Sadly, such treatment doesn’t happen only to adult women. As young girls, al-Sharif and her sister were once harassed by a boy, resulting in them being forced to stay in the house all the time. Upon starting their periods, guardians and family members isolated the girls to the point where they were prisoners in their own home, all in the name of protecting their virginity. Some, like al-Sharif, are also forced to undergo dangerous procedures such as female genital mutilation (FGM). In a very brief yet poignant portion of the book, al-Sharif addresses how her mother arranged for her to undergo FGM when she was 8 years old. Al-Sharif nearly died and describes the process as “a moment of such deep wounding that the scars will never fully heal.”

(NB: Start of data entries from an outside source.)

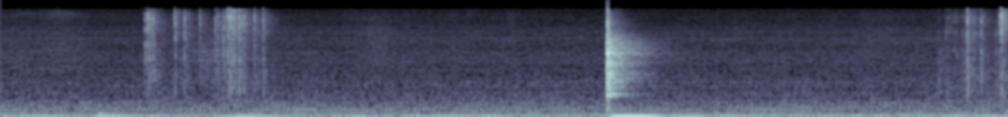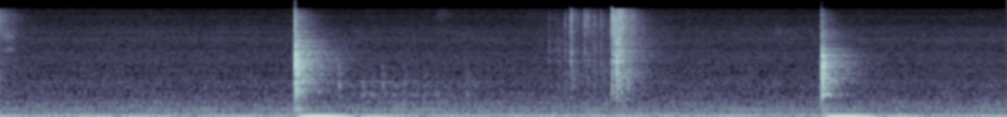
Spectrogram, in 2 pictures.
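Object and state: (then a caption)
Go stones placed on a wooden go board. Go stones are placed one at a time on a wooden go board, each producing a sharp, bright click with a brief ringing tail. Several separate clicks come at uneven intervals over a steady low background hum.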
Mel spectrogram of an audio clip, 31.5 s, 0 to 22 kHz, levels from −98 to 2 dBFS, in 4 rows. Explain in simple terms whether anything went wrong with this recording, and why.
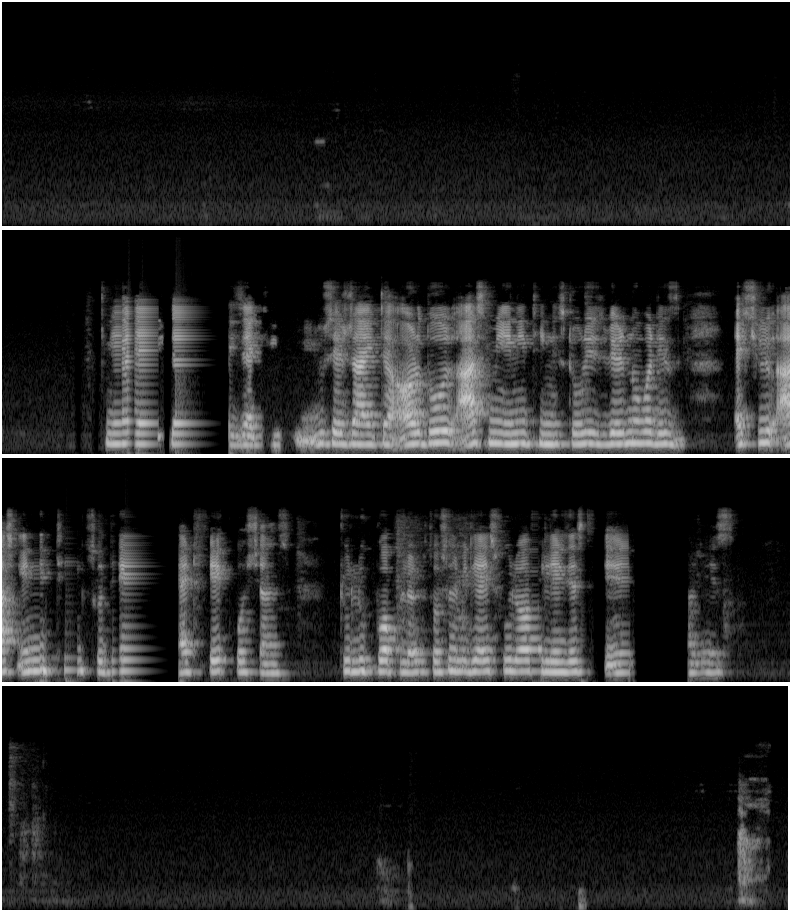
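Yes, something went wrong three times in this speech clip, and each time it followed the same pattern: a burst of lost data, then a longer break.

Repeated packet loss (robotic sound): The audio travels over a call connection in small chunks, and several chunks in a row went missing. The receiver covered each hole by stretching the sound it had just played. That happens from 8.59 to 9.58 s with six short holes, from 16.08 to 16.95 s with four, and from 21.06 to 22.04 s, right after "media is full", with four more. The longest hole is under a fifth of a second. You hear choppy speech with bits missing.

Long network dropout: Right after each choppy patch, the speech cuts out for roughly half a second, at 9.61 to 10.17 s, 16.98 to 17.55 s and 22.07 to 22.76 s. First a fading buzz or hiss carries on the last sound, then there is silence. 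The silence is longest in the third break, where it lasts about half a second. The speech then comes back with that piece gone. This was likely the connection stalling completely, so no audio arrived at all for that stretch.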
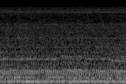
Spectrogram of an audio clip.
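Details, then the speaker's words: Bosch electric drill that kept cutting in and out, after repair with the carbon brushes checked and the cover refitted; steady low motor hum with no cutting out or sputter while the cord is tested, now running normally. "Iya sudah terengar ya kita coba kabelnya tidak ada kendala lagi sudah hidup normal"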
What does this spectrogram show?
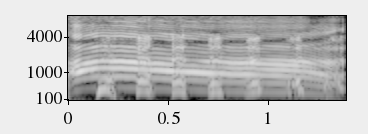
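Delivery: high, loud "ah" cheer; excited open-mouthed shout. Real, not acted. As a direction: let out a high whoop. Host cheers as episode opens.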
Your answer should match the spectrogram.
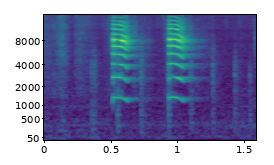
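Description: A thrifted plastic toy with googly eyes squeaked twice in quick succession, two sharp high squeals close up, with faint handling noise between.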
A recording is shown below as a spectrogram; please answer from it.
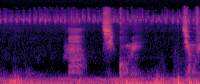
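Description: Soft whispered speech with breathy hiss sounds, over a low rumble.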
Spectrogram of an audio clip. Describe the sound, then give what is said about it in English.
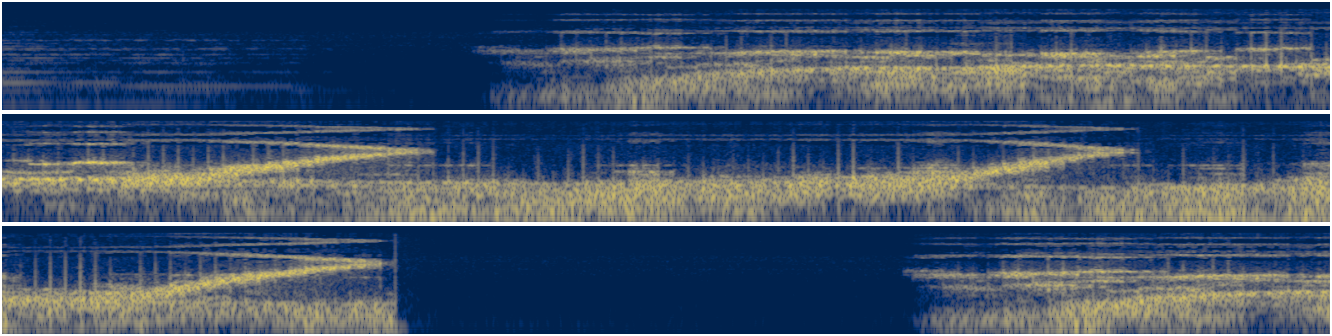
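Dense, roaring radio static carries three swooping tones that each glide sharply upward in pitch, each produced by a meteor striking chunks of a planet's rings. The noise cuts out abruptly for a few seconds, then returns. “The evidence suggests that each tone is produced by the impact of a meteor on the chunks of the planet's rings.”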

For al-Sharif, FGM was far from the end of her tenuous journey. In Saudi Arabia, women need permission from a male guardian for nearly everything they do—from enrolling in a university to renting an apartment to getting an identification card. When she was hired for her first job at Aramco, she expected to receive housing somewhere in the company’s sprawling campus. Instead, a male superior informed her that housing was not an option for the single women hired by the company, and she was to stay in a hotel—something that an unmarried Saudi woman was not allowed to do either.
As I have written in the past, the women I met during my time studying abroad in the Middle East inspired me for a variety of reasons. They run businesses, teach in schools, and have infectious senses of humor that are only possible with confidence. Another important reason they’ve inspired me is that they experience more pushback on a day-to-day basis than what I am accustomed to, yet they still press on. Reading al-Sharif’s story, I grew to appreciate the relative ease by which I have been able to get an education and the joyful memories I have of my childhood spent running outside with my siblings. While I’ve had fleeting run-ins with resistance in my own life, rarely have I been called upon to be brave just for being a woman.
Al-Sharif’s story ultimately reminded me that good intentions are not the same as good results. Women of different nations, ethnicities, and backgrounds than ours sometimes face a world far more challenging than most of us can imagine. After reading Daring to Drive, I walked away with a greater empathy for Saudi women, a fuller appreciation for the things that make me female, and a growing gratitude for my freedom. Dare to read it.
Photo Credit: Wikimedia Commons